» Problem: From the data underneath, reproduce exactly the stretch that begins at the line with "Mel spectrogram, 27.8" and ends after the line with "A voice that".

[Dataset — start]

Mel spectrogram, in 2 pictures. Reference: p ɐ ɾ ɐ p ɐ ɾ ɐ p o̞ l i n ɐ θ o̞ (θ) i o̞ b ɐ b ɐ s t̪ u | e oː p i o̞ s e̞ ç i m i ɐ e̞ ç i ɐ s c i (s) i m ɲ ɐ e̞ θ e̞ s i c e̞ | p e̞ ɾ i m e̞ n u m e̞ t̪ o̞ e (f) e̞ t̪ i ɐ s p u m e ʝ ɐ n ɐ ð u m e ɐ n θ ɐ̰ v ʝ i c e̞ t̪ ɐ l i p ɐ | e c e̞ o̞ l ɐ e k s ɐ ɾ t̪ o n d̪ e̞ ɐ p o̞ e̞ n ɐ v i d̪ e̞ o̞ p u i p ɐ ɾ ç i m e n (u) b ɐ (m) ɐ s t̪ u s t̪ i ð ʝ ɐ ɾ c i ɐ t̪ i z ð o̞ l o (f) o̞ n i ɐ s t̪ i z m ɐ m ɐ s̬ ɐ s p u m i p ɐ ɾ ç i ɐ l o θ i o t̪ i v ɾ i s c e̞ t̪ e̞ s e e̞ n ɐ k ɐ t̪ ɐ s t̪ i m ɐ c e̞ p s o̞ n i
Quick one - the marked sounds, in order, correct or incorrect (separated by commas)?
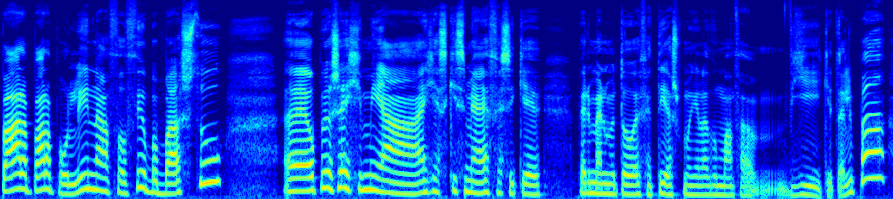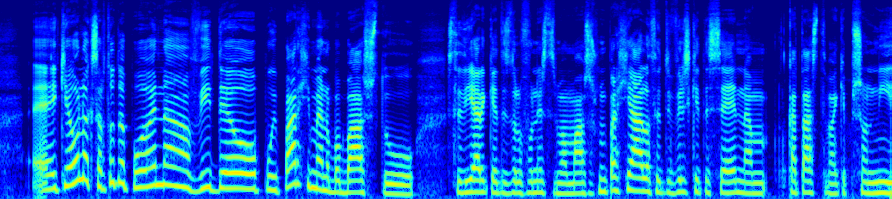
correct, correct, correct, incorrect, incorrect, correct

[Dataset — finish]
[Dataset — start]

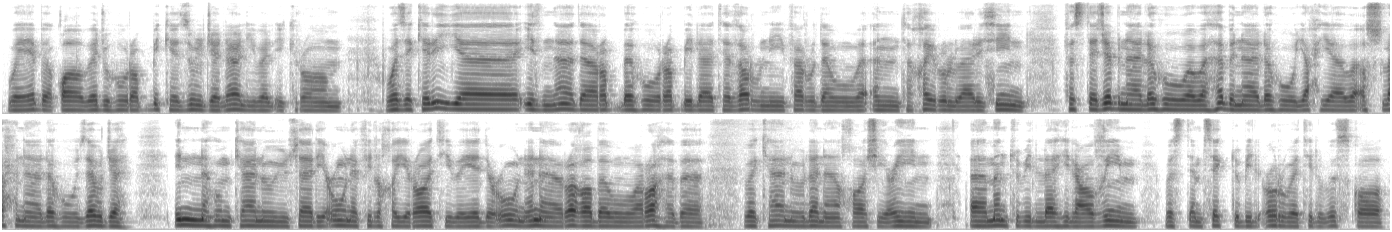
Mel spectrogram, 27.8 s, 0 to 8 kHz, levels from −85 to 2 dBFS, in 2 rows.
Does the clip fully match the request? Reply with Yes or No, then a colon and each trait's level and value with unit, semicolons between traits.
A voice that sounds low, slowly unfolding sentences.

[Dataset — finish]

» Your solution:
Mel spectrogram, 27.8 s, 0 to 8 kHz, levels from −85 to 2 dBFS, in 2 rows.
Does the clip fully match the request? Reply with Yes or No, then a colon and each trait's level and value with unit, semicolons between traits.
A voice that sounds low, slowly unfolding sentences.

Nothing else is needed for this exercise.